A PENSIONER living with a chronic illness was left feeling upset after he was challenged by a shopper for not wearing a face mask in Tesco.

Michael Penfold has called for more awareness that not everyone is able to wear a face mask, and for some form of identification so people do not assume he is flagrantly breaking the rules.

The 80-year-old was shopping in the Chineham supermarket with his wife June, 75, on Monday morning when he was randomly approached by a fellow customer who asked where his mask was. The incident came just days after he was refused entry to a fish and chip shop in Paignton, Devon, whilst on holiday last week.

The keen gardener, who has won Basingstoke in Bloom five times, lives with chronic obstructive pulmonary disease (COPD) - a condition that causes breathing difficulty and makes it "impossible" for him to wear a mask.

"I am gasping for air when I put one on," Michael told The Gazette. "I can't wear a mask because I can't breathe."

Whilst people in shops have generally been understand to the Bramley resident, he says that sometimes other shoppers can be less understanding.

"The public are looking at you in a strange way. It makes me feel uptight."

Michael, a former lorry driver who formerly lived in Basingstoke, says he understands that as many people as possible should wear a face covering to help reduce the spread of coronavirus.

However, he says there should be a more organised and official way for people to be able to show they are immune.

"I think they should be sorted at the pharmacies, in the big supermarkets or in local medical centres," he told this newspaper.

"They have got all your details and they should ring you and say we have got an exemption card for you or something."

The wearing of face coverings became mandatory on buses in June, before also being required in shops in July.

The latest government restrictions make it law to wear a face covering in places such as restaurants and bars, when not sat at a table, and in taxis.

The government website lists a number of exemptions, including: "People who cannot put on, wear or remove a face covering because of a physical or mental illness or impairment, or disability."

It goes on to add that the exemption also applies when "putting on, wearing or removing a face covering will cause you severe distress".

The government website also states that "no person needs to seek advice or request a letter from a medical professional about their reason for not wearing a face covering".

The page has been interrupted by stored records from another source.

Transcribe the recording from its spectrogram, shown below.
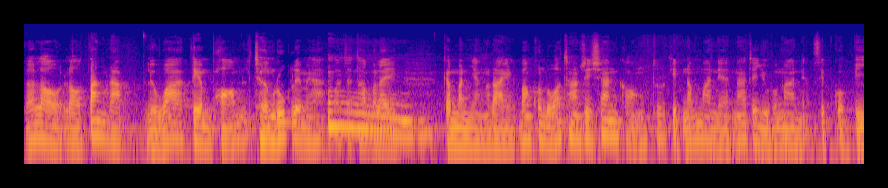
แล้วเราเราตั้งรับหรือว่าเตรียมพร้อมเชิงรุกเลยไหมฮะว่าจะทำอะไรกับมันอย่างไร บางคนบอกว่า transition ของธุรกิจน้ำมันเนี่ยน่าจะอยู่ประมาณเนี่ยสิกว่าปี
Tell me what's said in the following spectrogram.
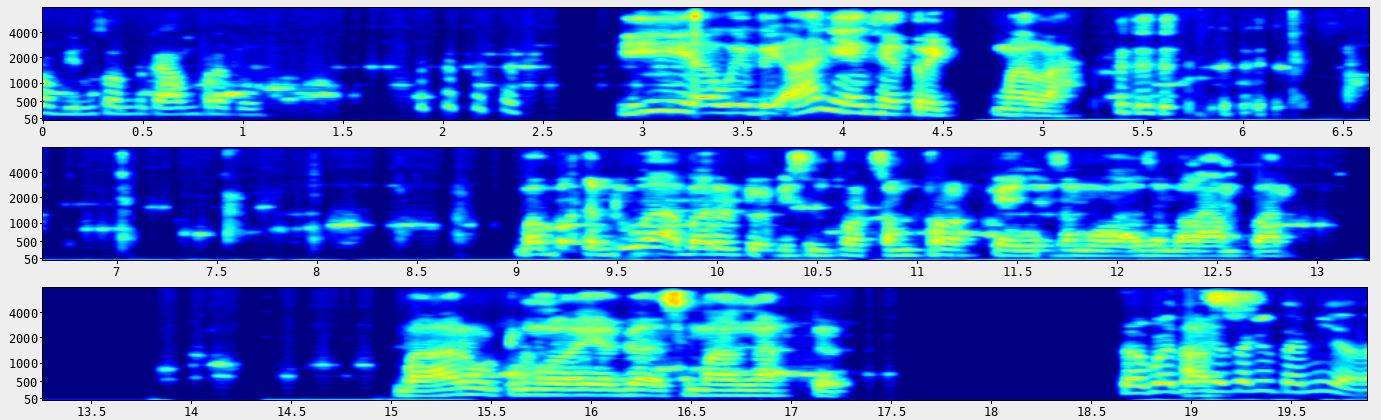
Robinson tuh kampret tuh. Iya, WBA-nya yang hat trick malah. Babak kedua baru tuh disemprot-semprot kayaknya semua sama Lampard. Baru tuh mulai agak semangat tuh. Siapa tadi As- yang sakit Temi ya?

However, it does concede that "some people may feel more comfortable showing something that says they do not have to wear a face covering", and offers exemption card templates.

Additionally, Festival Place recognises sunflower lanyards to signify that the wearer is unable to wear a face covering, which can be ordered from the Hidden Disabilities website.

Michael says that he wanted to raise awareness of what happened to him to try and help others in his situation.